Then Jamie took notice. He saw the shy girl who hid behind worn clothes and blue eyes. For him it took very little to fall in love with her. For Katelyn it took all that she had not to fall in love with him. She has been hiding the abuse and hurt for so long can she finally let it go?

In Sabrina Thompson’s debut novel she explores the kind of relationship a victim of domestic abuse faces, and the love that can come out of it. Sunset Wish will have readers fighting with Katelyn and Jamie to find a way to make their love work, and maybe make their wishes come true.



After an emotional book yesterday about abuse and forgiveness, here I am again opening the floodgates. I can’t count how many times I cried reading this book. Katelyn Wires had been physically and emotionally abused, tormented, almost left to die, but somehow, there’s something on her that made her get up every time. I may not have agreed with her decisions for not exposing her secrets, but I understood where she was coming from. I wasn’t happy at all with her loving condition, sometimes I’d like to slap her myself for her outrageously stupid decisions, but it was her insistence, persistence and sheer determination to survive that made me respect her and not pity her.

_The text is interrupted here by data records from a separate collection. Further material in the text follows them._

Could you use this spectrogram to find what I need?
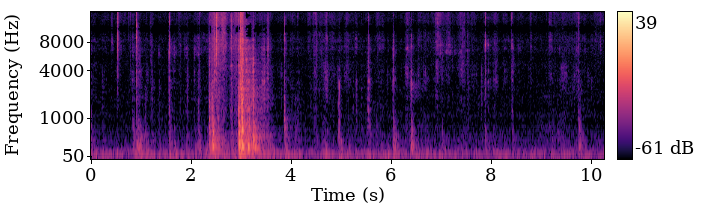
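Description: Small metal parts click and clink.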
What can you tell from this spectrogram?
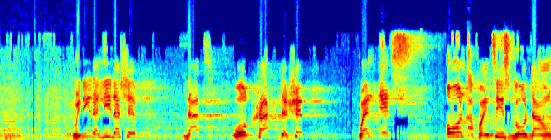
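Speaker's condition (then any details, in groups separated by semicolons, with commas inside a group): No condition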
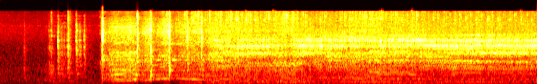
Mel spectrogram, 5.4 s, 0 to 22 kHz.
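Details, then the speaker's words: Old GMC truck with 5.3 engine, left sitting with no oil showing on a rotted dipstick, cranks and runs rough, banging and rattling with a sharp ticking chuff from a small exhaust leak. "just chooching right out of that little exhaust leak she was banging and rattling but it was running"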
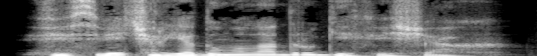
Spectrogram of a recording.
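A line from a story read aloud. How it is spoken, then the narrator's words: Whisper. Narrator (Russian): прошептала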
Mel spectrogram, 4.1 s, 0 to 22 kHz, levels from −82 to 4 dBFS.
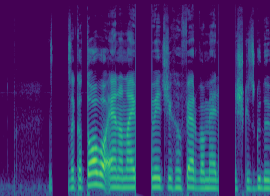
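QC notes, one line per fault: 0.77–3.52 s, gap between chunks: the speech breaks off for 250 ms at 0.77–1.02 s, 2.02–2.27 s (just before "afer v") and 3.27–3.52 s (just after "afer v"), with silence each time. The audio seems to arrive in 1-second blocks, and each block likely starts late, so a hole opens at every join. Unlike a dropout, nothing is lost: the speech resumes exactly where it stopped, and the holes recur every 1.25 s.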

Jamie Townsend is god-sent. (I know it rhymes, but it is what it is.) At first I was doubtful about his intentions, I wasn’t convinced with the actions that he’d shown, but eventually, this guy softened my heart.

But the best thing that ever happened to them, in my opinion, is Grace.. And I bawled so hard when the real score about her was revealed in the end.

Lord knows how much pain and tears I’ve shed reading this book in one sitting. Sunset Wish is fast paced, emotionally draining and it totally ripped my heart into shreds. I wish the author Sabrina Thompson had forewarned me about the possible heart stroke I’d be experiencing while reading her book. I thank her though for slowly opening my eyes about the harsh realities of life. I wished Katelyn’s father’s story was explained further, but like the main character in the book, I found contentment in knowing that there was still hope for a better sunrise after saying your sunset wish. Thanks Sabrina for a beautiful and heartfelt story..